     While he was born in San Diego, Bramer had moved to Illinois at the age of three, living away from the ocean for most of his life. The atmosphere and geology of Oahu brings a unique change for him and his wife, whose job offer in Waikiki had prompted the move. “I really like it. Pretty much every day has been a positive experience being here in Hawai’i so far — the kids are great, the food’s great, the school is awesome. I just love the weather and the ability to drive to the ocean within an hour in any direction is fantastic,” said Bramer.

     Another change accommodated by the move to Oahu is a greater amount of leisure time. In Illinois, Bramer was used to “doubles”: having one practice in the morning and one practice in the afternoon for high school season. In Hawai’i, this is against the rules, as two practices in one day requires the student athletes to have the next day off. “Before, I would coach high school morning practice, teach all day, coach high school afternoon practice, then coach club practice, then go home and grade so that was a lot. So my days were 15 hour days. Here, it’s just teach, coach high school practice, then I get to go home,” said Bramer. “I haven’t decided if I want to get into club coaching here, not yet. I kind of like having a little extra free time.”

     Throughout the course of the season, Bramer hopes to help the student athletes achieve the  goals that they set for themselves. In his 16 years of coaching experience, he has helped develop swimmers of various skill levels. “I also like swimmers that have never swam competitively before, teaching them the different techniques and drills and skills to get them to be confident with all four strokes and then being able to really compete on a level that is the same caliber as varsity. So watching that process of growth over time with athletes regardless of ability level and then helping them with that process — that’s incredibly rewarding,” said Bramer.
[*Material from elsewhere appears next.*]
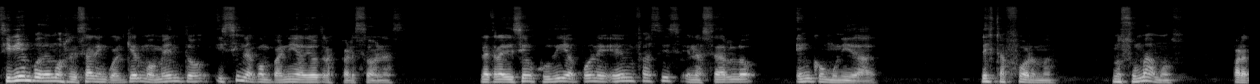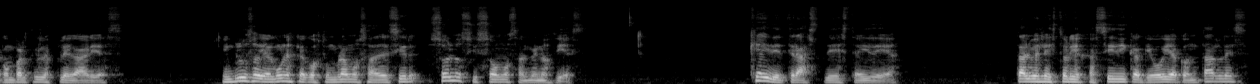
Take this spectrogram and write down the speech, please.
Si bien podemos rezar en cualquier momento y sin la compañía de otras personas, la tradición judía pone énfasis en hacerlo en comunidad. De esta forma, nos sumamos para compartir las plegarias. Incluso hay algunas que acostumbramos a decir solo si somos al menos diez. ¿Qué hay detrás de esta idea? Tal vez la historia jasídica que voy a contarles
     With the official start of the season being on Nov. 4, Bramer has developed his expectations for the athletes. He has included suggestions for nutritional and sleep guidelines to maximize performance and keep the swimmers healthy, as well as general team rules and regulations. “My expectations for the athletes are that they attend 95 percent of the practices. That they have respect for themselves, their teammates and their coach and their school. They abide by all athletic code guidelines, as defined by the school district and try to bring a positive attitude to each and every practice and that if they if they give me the effort, I promise they’ll be faster than they’ve ever been,” said Bramer.

     Along with leading the Trojans to OIAs, Bramer hopes to get more kids to come out regardless of starting ability. He hopes to eventually plan training trips for the swimmers that would give them the opportunity to compete against mainland schools. “I think it’s going to be a fantastic season. We’re hoping to really grow the sport. We have a lot of exciting things planned for the team this year,” said Bramer.

     More information on joining the MHS swim team will be available after fall break. There will be no tryouts and any prospective swimmers are encouraged to participate.